kept watch for bogey men behind cupboards.










This poem is from Rachael’s new pamphlet, Girl Golem, published by 4Word.org. Rachael’s parents were toddler migrants from Ukrainian Russia, arriving, with their parents, in 1912 & 1914. Heritage and sense of being other, are her main themes. Rachael is a familiar figure on the poetry circuit. Her collection, Singing at the Bone Tree, is published by Indigo Dreams. Her work appears in anthologies & journals including: Tears in the Fence, Prole, The Rialto, Under the Radar, The Interpreters House, Obsessed with Pipework, Lighthouse. She will be reading at various events over the next few months.

Monday, 5 November 2018

7 poems by Sara Backer

OR

On the seesaw fulcrum, tiny muscles quaver.


NOR

No one can tell grey cats apart unless they are together.


FOR

A taker forgets every gift.


SO

Keep listening for any chirp or trill or tap or growl.


BUT

For a moment, one hand will hold the other shut.


AND

What we know is always less than what we don't.


YET

Blue herons synchronize into a silent biplane.








Sara Backer, a composition instructor by day and MFA student by night, has published two chapbooks: Bicycle Lotus (Left Fork), which won the Turtle Island Poetry Award, and Scavenger Hunt (Dancing Girl Press). Her poems have appeared in The Rialto, New Welsh Reader, Crannóg, and more. Her poem "Coal, Crow, Shark" received commendation in the 2018 Hippocrates Prize for Poetry and Medicine. For links to journal publications, please visit sarabacker.com.

Thursday, 1 November 2018

A poem by Catherine Baker

Borrowing a mother


First I borrowed my father’s mam with her starched pinny,
false teeth, watery eyes and hard, lovely kisses. Kittens and me
under her arms and laughter always round the corner.

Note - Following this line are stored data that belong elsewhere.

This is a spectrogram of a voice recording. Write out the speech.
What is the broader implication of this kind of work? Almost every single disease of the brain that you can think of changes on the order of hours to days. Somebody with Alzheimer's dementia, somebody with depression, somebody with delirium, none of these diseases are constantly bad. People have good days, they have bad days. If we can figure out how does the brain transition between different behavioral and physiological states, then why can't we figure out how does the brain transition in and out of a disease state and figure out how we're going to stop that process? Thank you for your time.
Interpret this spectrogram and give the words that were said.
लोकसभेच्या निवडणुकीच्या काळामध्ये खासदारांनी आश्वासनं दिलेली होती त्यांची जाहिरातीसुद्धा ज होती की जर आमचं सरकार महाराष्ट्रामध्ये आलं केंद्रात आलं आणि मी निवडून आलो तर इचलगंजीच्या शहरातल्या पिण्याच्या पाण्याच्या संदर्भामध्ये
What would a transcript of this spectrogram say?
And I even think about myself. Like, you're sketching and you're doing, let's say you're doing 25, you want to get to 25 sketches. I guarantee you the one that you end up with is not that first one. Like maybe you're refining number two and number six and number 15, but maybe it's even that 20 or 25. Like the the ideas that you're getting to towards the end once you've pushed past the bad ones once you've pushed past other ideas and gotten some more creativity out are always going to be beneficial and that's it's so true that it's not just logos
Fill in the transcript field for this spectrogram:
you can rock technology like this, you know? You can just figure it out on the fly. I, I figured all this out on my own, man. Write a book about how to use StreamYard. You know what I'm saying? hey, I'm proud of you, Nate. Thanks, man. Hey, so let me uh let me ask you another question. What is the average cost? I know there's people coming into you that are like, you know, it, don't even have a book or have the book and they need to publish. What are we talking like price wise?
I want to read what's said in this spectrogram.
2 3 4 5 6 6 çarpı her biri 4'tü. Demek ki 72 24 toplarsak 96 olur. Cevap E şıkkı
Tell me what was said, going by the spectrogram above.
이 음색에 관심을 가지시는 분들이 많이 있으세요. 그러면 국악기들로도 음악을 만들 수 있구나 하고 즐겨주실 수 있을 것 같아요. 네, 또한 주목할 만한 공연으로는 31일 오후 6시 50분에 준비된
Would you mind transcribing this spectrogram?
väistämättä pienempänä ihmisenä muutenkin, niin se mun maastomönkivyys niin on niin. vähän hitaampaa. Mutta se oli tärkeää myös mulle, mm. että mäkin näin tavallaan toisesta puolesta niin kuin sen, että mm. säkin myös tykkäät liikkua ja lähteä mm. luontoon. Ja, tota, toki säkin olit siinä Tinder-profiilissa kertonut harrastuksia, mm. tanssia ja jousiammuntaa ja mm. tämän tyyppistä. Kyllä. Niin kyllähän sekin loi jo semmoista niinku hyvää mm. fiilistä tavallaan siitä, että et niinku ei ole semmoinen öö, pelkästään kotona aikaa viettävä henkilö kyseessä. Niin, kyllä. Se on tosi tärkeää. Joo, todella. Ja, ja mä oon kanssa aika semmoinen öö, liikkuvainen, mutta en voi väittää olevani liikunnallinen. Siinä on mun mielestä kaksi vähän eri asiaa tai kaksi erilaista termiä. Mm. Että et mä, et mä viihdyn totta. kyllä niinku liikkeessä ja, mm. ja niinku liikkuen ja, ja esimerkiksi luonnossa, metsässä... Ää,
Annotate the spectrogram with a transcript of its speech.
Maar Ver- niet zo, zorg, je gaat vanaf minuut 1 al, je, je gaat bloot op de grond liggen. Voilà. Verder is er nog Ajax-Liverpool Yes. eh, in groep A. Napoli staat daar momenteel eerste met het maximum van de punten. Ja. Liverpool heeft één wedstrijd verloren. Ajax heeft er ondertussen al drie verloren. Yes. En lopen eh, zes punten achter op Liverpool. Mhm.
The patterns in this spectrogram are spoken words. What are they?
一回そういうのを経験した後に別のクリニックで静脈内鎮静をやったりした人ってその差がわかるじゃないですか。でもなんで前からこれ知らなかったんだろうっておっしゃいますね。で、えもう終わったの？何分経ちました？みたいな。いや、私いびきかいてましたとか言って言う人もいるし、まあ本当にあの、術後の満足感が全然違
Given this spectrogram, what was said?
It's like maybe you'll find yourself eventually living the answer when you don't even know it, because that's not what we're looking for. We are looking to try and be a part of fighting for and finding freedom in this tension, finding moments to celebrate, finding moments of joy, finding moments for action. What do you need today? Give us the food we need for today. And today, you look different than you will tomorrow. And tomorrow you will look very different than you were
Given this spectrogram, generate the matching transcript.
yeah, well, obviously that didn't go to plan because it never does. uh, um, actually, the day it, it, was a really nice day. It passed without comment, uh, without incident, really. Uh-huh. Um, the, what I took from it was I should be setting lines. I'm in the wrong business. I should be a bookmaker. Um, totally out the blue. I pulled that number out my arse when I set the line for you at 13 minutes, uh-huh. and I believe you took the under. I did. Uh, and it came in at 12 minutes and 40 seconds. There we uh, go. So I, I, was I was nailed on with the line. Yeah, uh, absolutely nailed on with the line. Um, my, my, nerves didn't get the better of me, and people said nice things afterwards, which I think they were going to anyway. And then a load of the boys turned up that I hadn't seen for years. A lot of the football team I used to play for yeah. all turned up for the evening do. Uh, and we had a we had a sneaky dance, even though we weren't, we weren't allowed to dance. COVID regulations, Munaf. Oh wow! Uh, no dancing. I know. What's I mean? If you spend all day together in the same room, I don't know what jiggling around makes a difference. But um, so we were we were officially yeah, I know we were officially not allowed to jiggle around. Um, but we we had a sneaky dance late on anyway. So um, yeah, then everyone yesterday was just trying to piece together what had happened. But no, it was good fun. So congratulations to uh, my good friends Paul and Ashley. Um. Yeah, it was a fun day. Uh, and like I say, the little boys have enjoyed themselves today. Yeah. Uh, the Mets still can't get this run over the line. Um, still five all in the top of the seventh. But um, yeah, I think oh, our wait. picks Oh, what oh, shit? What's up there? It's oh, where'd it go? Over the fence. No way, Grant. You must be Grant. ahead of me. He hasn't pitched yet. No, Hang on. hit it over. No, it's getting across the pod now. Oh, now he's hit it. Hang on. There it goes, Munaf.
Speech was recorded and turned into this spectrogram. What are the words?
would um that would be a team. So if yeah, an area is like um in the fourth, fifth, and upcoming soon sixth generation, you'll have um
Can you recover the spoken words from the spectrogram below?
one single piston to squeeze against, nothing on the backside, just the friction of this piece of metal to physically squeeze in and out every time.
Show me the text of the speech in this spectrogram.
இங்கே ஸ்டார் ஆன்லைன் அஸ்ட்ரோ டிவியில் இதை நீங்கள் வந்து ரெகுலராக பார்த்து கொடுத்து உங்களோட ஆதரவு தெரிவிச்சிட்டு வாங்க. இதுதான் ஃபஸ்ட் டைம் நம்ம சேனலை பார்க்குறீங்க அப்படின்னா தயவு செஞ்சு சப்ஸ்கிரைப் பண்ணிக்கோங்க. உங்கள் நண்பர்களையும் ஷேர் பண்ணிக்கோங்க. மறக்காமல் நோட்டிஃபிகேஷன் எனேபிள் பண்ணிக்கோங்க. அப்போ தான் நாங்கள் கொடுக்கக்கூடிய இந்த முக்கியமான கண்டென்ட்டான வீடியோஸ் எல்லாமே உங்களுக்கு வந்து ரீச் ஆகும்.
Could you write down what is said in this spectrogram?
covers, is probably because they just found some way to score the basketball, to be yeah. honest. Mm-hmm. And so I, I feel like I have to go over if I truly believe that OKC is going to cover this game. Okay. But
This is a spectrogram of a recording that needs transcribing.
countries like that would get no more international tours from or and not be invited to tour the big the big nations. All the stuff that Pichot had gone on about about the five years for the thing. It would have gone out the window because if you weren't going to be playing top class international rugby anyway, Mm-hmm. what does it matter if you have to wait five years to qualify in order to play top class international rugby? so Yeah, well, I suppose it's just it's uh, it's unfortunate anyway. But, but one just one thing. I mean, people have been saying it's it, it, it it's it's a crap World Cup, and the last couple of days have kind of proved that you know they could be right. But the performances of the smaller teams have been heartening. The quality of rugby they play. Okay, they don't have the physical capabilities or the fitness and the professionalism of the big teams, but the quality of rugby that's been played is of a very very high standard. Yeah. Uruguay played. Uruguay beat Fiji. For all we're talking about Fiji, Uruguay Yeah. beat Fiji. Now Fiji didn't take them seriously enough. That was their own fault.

Wil Snot’s was smiling and polished to platinum with nails.
A cabinet locked with pretties, from her sailor husband,
never home but a doll found in every port.

Auntie Vi let me stay, sleeping in eider. Made cakes so light
she said they’d float out the window. Drank black tea
which was odd and had learned to drive, very badly, in the war.

Mam Brynderw, her cheeks as soft and furry as a chinchilla.
Her house smelling of the sweet Welsh cakes she fed me,
until the bloody cancer ate her up, slow and skinny.

Alison’s mum only wore black. Arms like a wrestler.
I saw her pull a calf out of a cow, no trouble.
She smoked a pipe in secret and taught me how to spit.

Mrs. Phillips, up the lane, always bought my Sunny Smiles
babies, and gave them names. Let me plant her
vegetables and told me never to marry a man.

Sian’s was exotic, they called her Esmeralda
She read my palm, said I’d grow up fat and happy.
Said not to wear short skirts or I’d have to powder my bum.

Bessie Butchers gave me Dr. Whites, said Hooray, babies!
Then introduced me to amazing Black Magic,
I liked Montelimar best, although it took a filling off.

Flossy Pop, ran the pub and in between pulling pints ironed
everything, even knickers and socks. Let me have a go
while she had a fag and gave me a swift drag or two.

Last of all I borrowed my husband’s mum. She could
make beds with hospital corners. Knew the value of a
stiff drink and how to tell you she loved you without saying it.










Catherine Baker’s poetry is often about people and places – reflecting the love she has for the language, history and landscape of her native West Wales.

In 2018 she was chosen to read a selection of her poems at the Cheltenham Poetry Festival.